Linda Hunter


Linda has thirty years of experience working to protect the environment. She began her environmental career at Greenpeace where she managed the finances of the West Coast office. She has served as Executive Director of the Farallones Marine Sanctuary Association and most recently as Executive Director of The Watershed Project, where she led the efforts to develop the first and only native oyster reef to be built entirely by community volunteers. Linda grew up on the ocean and has always been an oyster aficionado. She thinks of our native oysters as the working class stiffs with a huge role to play to make our Bay cleaner and more resilient to rising tides caused by climate change.

Victoria Paris Sacks

deputy Director

Victoria grew up sailing and playing on the shores of the Atlantic and holds a special place in her heart for bivalves and crustaceans. She studied chemistry at NYU and took a sabbatical teaching English in Japan before realizing that she wanted to make a career working on water quality issues and restoration projects. Victoria holds an MS in oceanography from the Graduate School of Oceanography at University of Rhode Island. She previously worked as an environmental consultant researching and coordinating the cleanup of international and domestic contaminated sediment sites. She is very excited to work with oyster-loving communities in the San Francisco Bay area. 

Marty Marfin


Marty is an artist, designer and educator. He is a member of the Industrial Design faculty at California College of the Arts, and has extensive experience in natural history museum exhibit fabrication (including biologically-accurate model making and live habitat fabrication), sculpture, industrial design prototyping, architectural model making, and shop/makerspace management. He is optimistic about the transformative potential of design, fabrication, citizen science and community engagement. Being an avid surfer, free diver and fisherman, he has a passion to restore the San Francisco Bay ecosystem through Olympia oyster habitat restoration.

Reiko Ando

Education coordinator


Reiko studied environmental policy at the University of Michigan, and has since devoted her life to working with underserved Bay Area youth. She spent many years as an environmental educator before becoming a credentialed elementary school teacher with the San Francisco Unified School District. She worked for Aim High, a middle school summer academic enrichment program. Most recently, she coordinated outdoor service learning projects for Oakland, Vallejo and Daly City high school students with the Student Conservation Association. Reiko has authored curricular materials around environmental justice, California habitats, horticulture and food justice, and habitat restoration through her work with LIteracy for Environmental Justice, Outdoor Afro, Education Outside, and CuriOdyssey. She is excited to combine her passions for youth development, educational access, and climate justice through her work with The Wild Oyster Project.
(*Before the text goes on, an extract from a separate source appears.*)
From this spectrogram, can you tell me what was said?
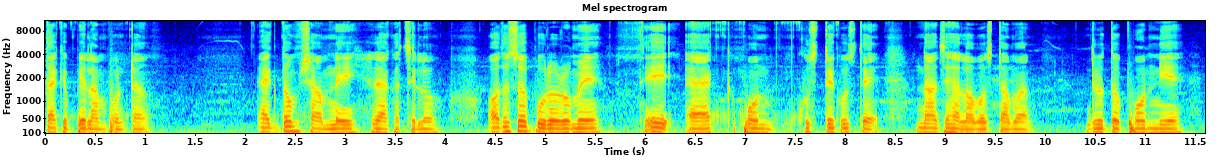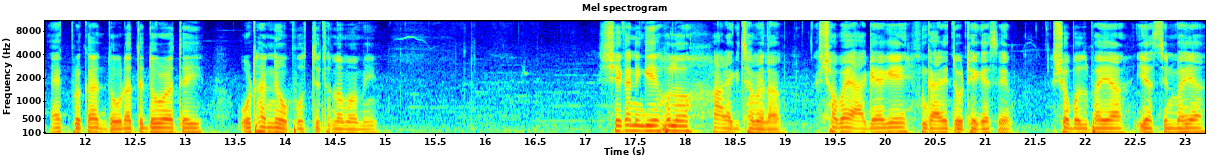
তাকে পেলাম ফোনটা। একদম সামনেই রাখা ছিল। অথচ পুরো রুমে এই এক ফোন খুঁজতে খুঁজতে নাজেহাল অবস্থা আমার। দ্রুত ফোন নিয়ে এক প্রকার দৌড়াতে দৌড়াতেই ওঠানে উপস্থিত হলাম আমি। সেখানে গিয়ে হলো আরেক ঝামেলা। সবাই আগে আগে গাড়িতে উঠে গেছে। সবুজ ভাইয়া, ইয়াসিন ভাইয়া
Ryan Johnson

Program develpment lead

Ryan is working to develop The Wild Oyster Project's burgeoning programs. He attends the University of San Francisco where he is earning a Masters Degree in Environmental Management. Ryan has worked as a lab instructor and field technician from coast to coast. He grew up in Connecticut where his love for the marine environment was enhanced by his experiences fishing and playing in and around the water. Ryan is keen to develop partnerships with oyster farmers, policy makers and advocates, working together to create a more sustainable Bay.

Briana Thurmon

Oyster intern


Briana is studying Environmental Studies and Biology at the University of California, Santa Cruz. She is an ardent teacher and is keen to educate others about the importance of the role all species play in sustaining healthy ecosystems. Fascinated with keystone species such as our Olympia Oysters, Briana seeks to promote conservation through research and public outreach and make the Bay a cleaner, more delicious place in the process. 

Marie Cerda

Oyster intern


Marie is a senior at San Francisco State working on a B.S. in Environmental Studies with a concentration in natural resource management and conservation. She has worked in parks and environmentally related nonprofits in some of the Bay Areas most stunning parks and gardens including Alcatraz Island, Angel Island, Alameda Parks and Recreation, and the San Francisco Botanical Garden. She is passionate about the environment, sustainability, and ecological restoration and has a particular interest in marine and estuarine environments. She is very excited to be involved in bringing native oysters back to San Francisco Bay.


The Wild Oyster Project is a project of Earth Island Institute, which provides fiscal sponsorship, resources, training, technical assistance, and peer relationships to environmental activists.